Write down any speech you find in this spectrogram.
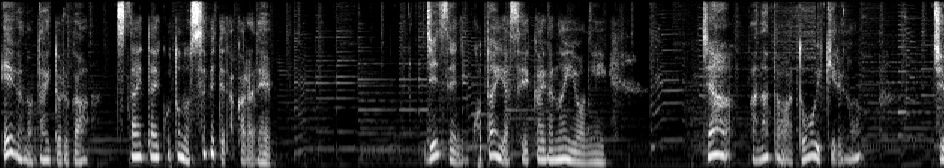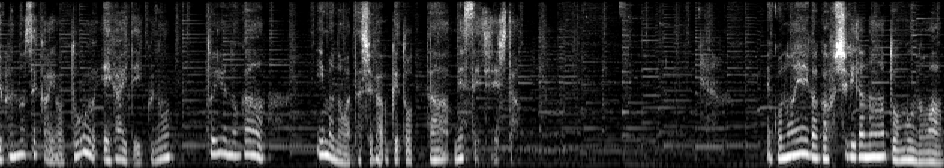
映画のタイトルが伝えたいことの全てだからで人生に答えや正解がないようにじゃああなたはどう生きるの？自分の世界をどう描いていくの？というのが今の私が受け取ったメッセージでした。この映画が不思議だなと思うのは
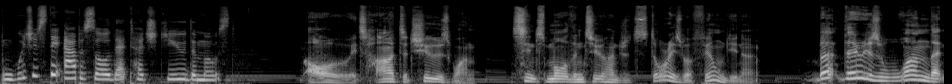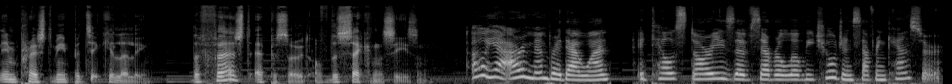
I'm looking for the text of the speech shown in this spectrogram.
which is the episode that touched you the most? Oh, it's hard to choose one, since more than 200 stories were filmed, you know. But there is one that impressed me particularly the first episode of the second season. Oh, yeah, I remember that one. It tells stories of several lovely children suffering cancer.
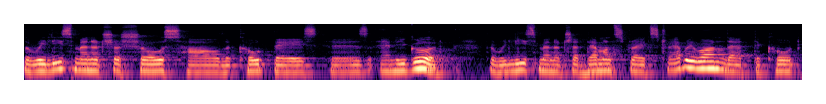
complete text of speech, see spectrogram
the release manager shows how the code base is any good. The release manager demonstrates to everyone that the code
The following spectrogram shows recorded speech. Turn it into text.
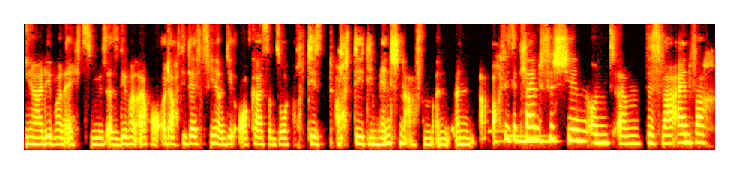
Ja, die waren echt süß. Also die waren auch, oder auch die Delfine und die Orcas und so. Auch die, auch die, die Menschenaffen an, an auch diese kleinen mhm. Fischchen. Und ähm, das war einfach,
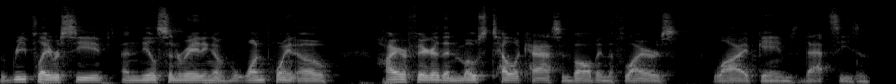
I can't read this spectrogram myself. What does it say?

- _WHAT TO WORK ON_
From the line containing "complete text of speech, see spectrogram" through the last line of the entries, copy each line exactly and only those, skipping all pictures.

- _EXERCISE SOLUTION_
complete text of speech, see spectrogram
the release manager shows how the code base is any good. The release manager demonstrates to everyone that the code
The following spectrogram shows recorded speech. Turn it into text.
Ja, die waren echt süß. Also die waren auch, oder auch die Delfine und die Orcas und so. Auch die, auch die, die Menschenaffen an, an auch diese kleinen mhm. Fischchen. Und ähm, das war einfach,
I can't read this spectrogram myself. What does it say?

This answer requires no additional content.